3. In retrospect, causes such as the labor movement, civil rights and feminism seem to be unambiguously just. It was not so when the debates around those issues raged in American society. What do you think are the causes today that are comparable to those great social justice causes of the past?


Rabbi Emanuel Rackman, “Torah Concept of Empathic Justice Can Bring Peace,” The Jewish Week, (New York, 3 April 1977), p.19

Original
[Empathic justice] seeks to make people identify themselves with each other – with each other’s needs, with each other’s hopes and aspirations, with each other’s defeats and frustrations. Because Jews have known the distress of slaves and the loneliness of strangers, we are to project ourselves into their souls and make their plight our own.

Suggested Discussion Questions

1. What is empathy and what is its role in social activism?
2. How do we make the plight of others our own? To what extent?

 


Gertrude Weil, “What Judaism Means to Me,” late 1960s. North Carolina Office of Archives and History.
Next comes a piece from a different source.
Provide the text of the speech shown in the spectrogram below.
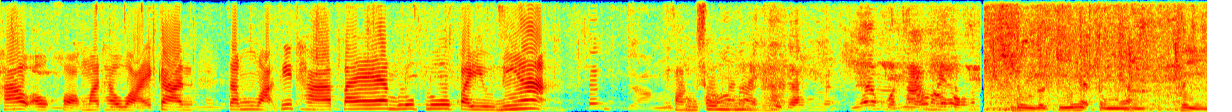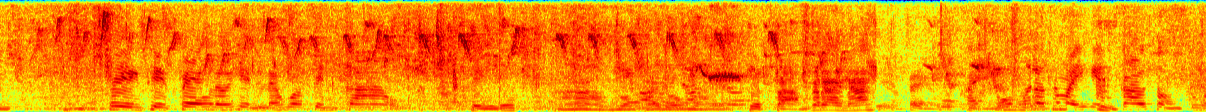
ข้าวเอาของมาถวายกัน จังหวะที่ทาแป้งรูปๆไปอยู่เนี่ย ฟังช่วงนั้นหน่อยค่ะดูตะกี้เนี่ยตรงเนี้ยสี่เพลงเทแปงเราเห็นแล้วว่าเป็นเก้าเพลงลูกอ้าวดวงใครดวงมันเกิดสามก็ได้นะโอ้โหเราทำไมเห็นเก้าสองตัว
Original
What is religion? In many people’s code religion is limited to the area of theology: their idea of God, God’s will, obedience or disobedience to His laws, etc. I recall reading recently a criticism of the Rev. W.W. Finletter, of Raleigh, for concerning himself with social conditions. The writer thought a minister should confine himself to matters of “religion”, that is theology, church creed, church attendance, the prospect of heaven or hell. In my definition, religion includes the whole of life: one’s beliefs, one’s attitudes to society, one’s behavior. It is significant that our leaders —...our prophets and priests — enjoined on their people not only a belief (faith) in God, but an ethical code of behavior: strict honesty in commerce, fair treatment of employees, kind consideration of the dependent (the widow, the orphan, and slaves). It even takes care of animals and their humane treatment. One’s religious duty included — and includes — the whole range of life and its activities.... There is a modern tendency to divide life into compartments and to impose different codes of morals in our various relationships. There is a business code, a political code, a family code, a religious code, etc. I am all against such departmentalisation. Life is one and whole. My religion demands the same honesty, fairness, reliability, in all one’s relations.... Our prophets and teachers are absorbed in the idea of righteousness [tzedek] as the ideal. And only through righteous behavior can they obtain blessedness. This is not a mere highflown ideal, but a practical program of behavior, specific in the enumeration of duties — in business dealings (honest weights and measures), in relation to slaves, the widow, the orphan, the stranger among them, even the far off alien (as in Jonah’s responsibility for the Ninevites). Hear the familiar words of Micah (6:6-8): “Wherewith shall I come before the Lord and bow myself before God on high?... It hath been told thee, O man, what is good, and what the Lord doth require of thee: only to do justly and to love mercy, and to walk humbly with thy God.”

Suggested Discussion Questions

1. How does Weil understand religion and religious duty?
2. Why did Weil see religion as relating to working for the human rights of others?
3. Why does Weil understand the Jewish value of tzedek [righteousness] as a “practical program of behavior,” rather than as a “highflown ideal”? How does the quote from Micah illustrate this idea?
4. Do you agree with Weil that religion encompasses the “whole of life: one’s beliefs, one’s attitudes to society, one’s behavior”? What attitudes or practices in your life that aren’t strictly “religious” do you attribute to your Judaism?